Collection entries ▸
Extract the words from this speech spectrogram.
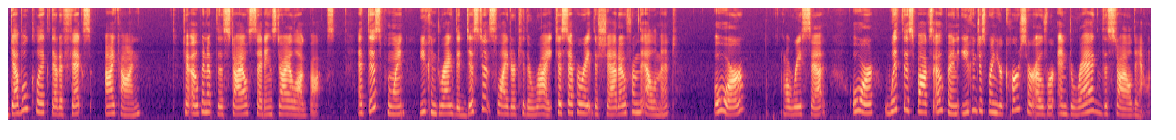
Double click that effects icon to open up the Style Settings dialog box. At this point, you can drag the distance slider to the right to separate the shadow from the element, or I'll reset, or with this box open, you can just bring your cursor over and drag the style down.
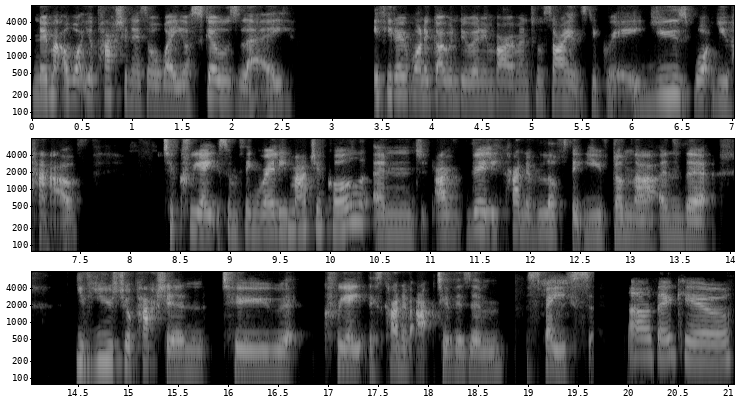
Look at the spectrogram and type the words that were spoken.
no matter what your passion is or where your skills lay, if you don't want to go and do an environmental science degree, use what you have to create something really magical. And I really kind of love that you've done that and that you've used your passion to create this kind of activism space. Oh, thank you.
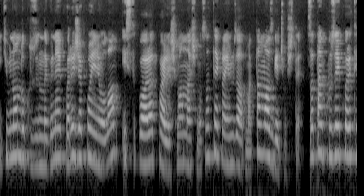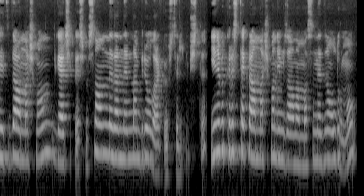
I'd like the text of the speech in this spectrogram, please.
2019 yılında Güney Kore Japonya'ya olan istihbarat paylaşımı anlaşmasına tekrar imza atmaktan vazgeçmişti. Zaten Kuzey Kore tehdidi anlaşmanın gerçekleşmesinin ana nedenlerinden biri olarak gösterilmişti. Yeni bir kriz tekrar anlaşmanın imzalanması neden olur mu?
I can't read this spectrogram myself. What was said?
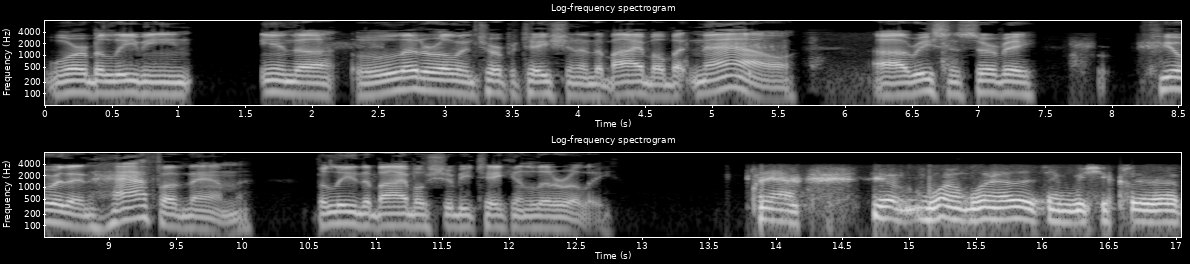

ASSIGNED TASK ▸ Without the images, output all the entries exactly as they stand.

THE COMPLETED TASK ▸
Extract the words from this speech spectrogram.
Double click that effects icon to open up the Style Settings dialog box. At this point, you can drag the distance slider to the right to separate the shadow from the element, or I'll reset, or with this box open, you can just bring your cursor over and drag the style down.
Look at the spectrogram and type the words that were spoken.
no matter what your passion is or where your skills lay, if you don't want to go and do an environmental science degree, use what you have to create something really magical. And I really kind of love that you've done that and that you've used your passion to create this kind of activism space. Oh, thank you.
I'd like the text of the speech in this spectrogram, please.
2019 yılında Güney Kore Japonya'ya olan istihbarat paylaşımı anlaşmasına tekrar imza atmaktan vazgeçmişti. Zaten Kuzey Kore tehdidi anlaşmanın gerçekleşmesinin ana nedenlerinden biri olarak gösterilmişti. Yeni bir kriz tekrar anlaşmanın imzalanması neden olur mu?
I can't read this spectrogram myself. What was said?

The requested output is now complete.